While exploring governance in business over the past couple of years I encountered both Sociocracy and Holacracy. Both of these approaches to governance have been associated with self-directed groups, and both have wrongly been identified as forms of anarchy. I’ve read about these approaches, attended introductory workshops, and participated in discussion groups – but I don’t claim expertise (I’m not a trained facilitator in either Sociocracy or Holacracy). I have applied some of what I’ve learned in daily practice, particularly consent decision-making which I feel can lead to better and faster decisions.
What is Consent Decision-Making and Why Use It?
The basic idea behind consent decisions (aka formal consensus) is that the consent process splits-the-difference between autocratic decisions that are quickly mandated, and endless debate as can be encountered in group consensus decision-making:

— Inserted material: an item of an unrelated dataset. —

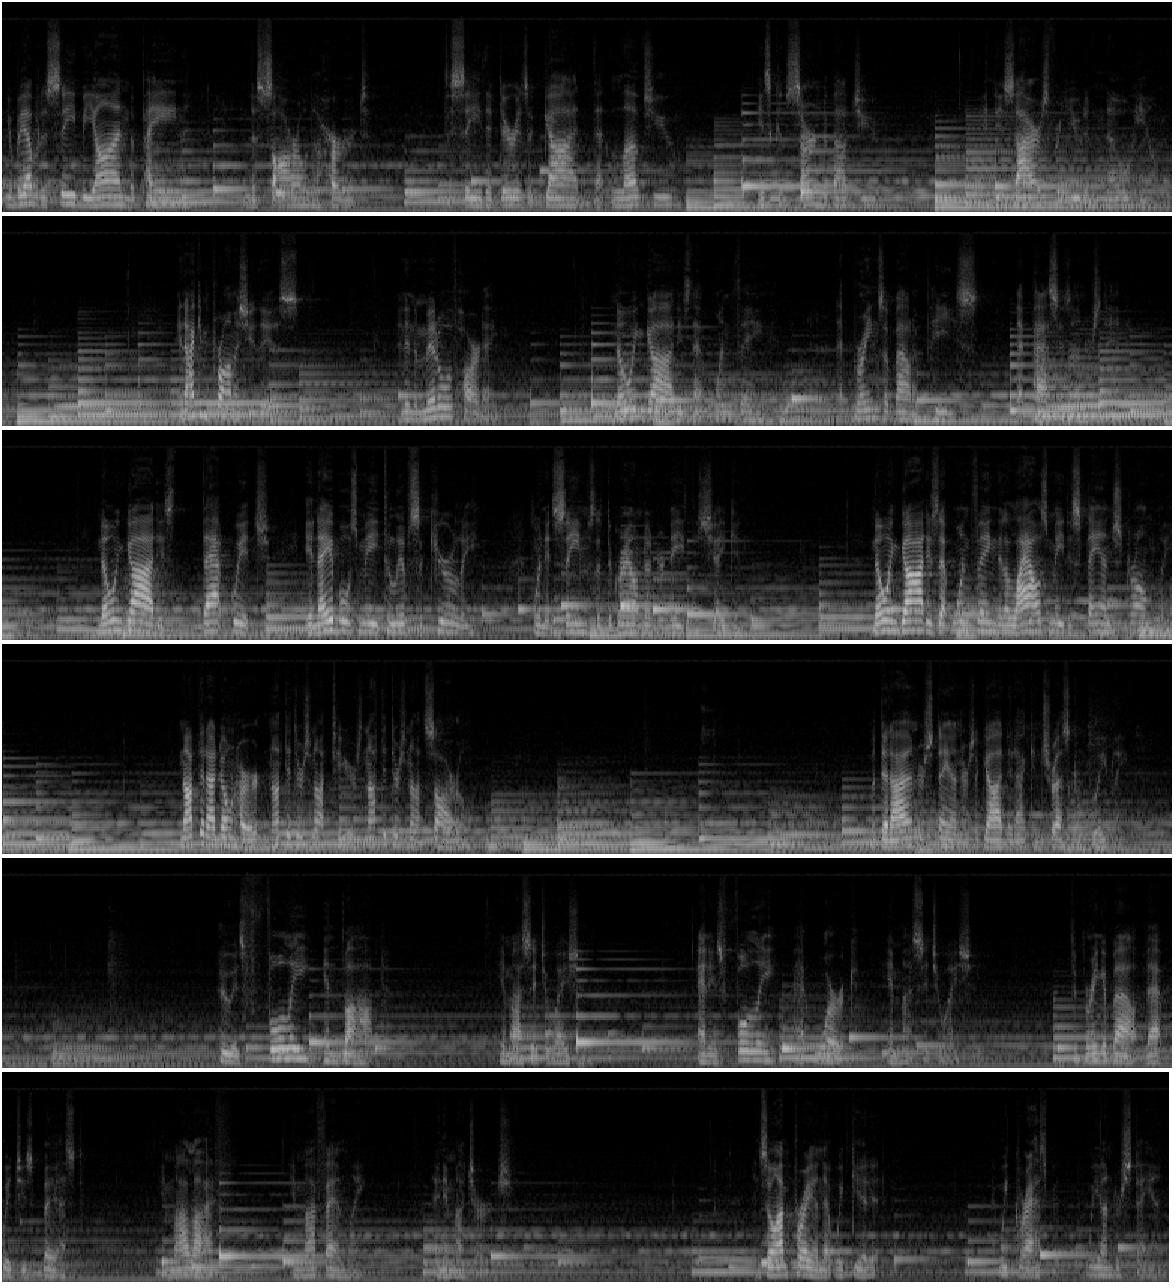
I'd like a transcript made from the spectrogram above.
You'll be able to see beyond the pain, the sorrow, the hurt, to see that there is a God that loves you, is concerned about you, and desires for you to know Him. And I can promise you this, and in the middle of heartache, knowing God is that one thing that brings about a peace that passes understanding. Knowing God is that which enables me to live securely when it seems that the ground underneath is shaking. Knowing God is that one thing that allows me to stand strongly. Not that I don't hurt, not that there's not tears, not that there's not sorrow. That I understand there's a God that I can trust completely. Who is fully involved in my situation and is fully at work in my situation to bring about that which is best in my life, in my family, and in my church. And so I'm praying that we get it, that we grasp it, we understand.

I have a reference manual on my bookshelf entitled, Successful Marketing Planning. Produced by a former employer as a compendium of marketing “best practices”, it is well made with thick paper and color-coded tabs, and oozes confidence. But here’s the thing. The manual makes no reference to any actual successful marketing project that resulted from following the practices, I don’t recall any examples of successes that were presented with training that accompanied the manual, and I knew of no other manager who had claimed success thanks to the best practices as stated in the manual.
In fairness, there may have been well-documented successes attributable to the practices that were never revealed for some reason or by oversight, and the failures of which I was aware could have been due to poor execution of the practices. Who’s to say if the practices in my manual, or any best practices, actually “work” or not?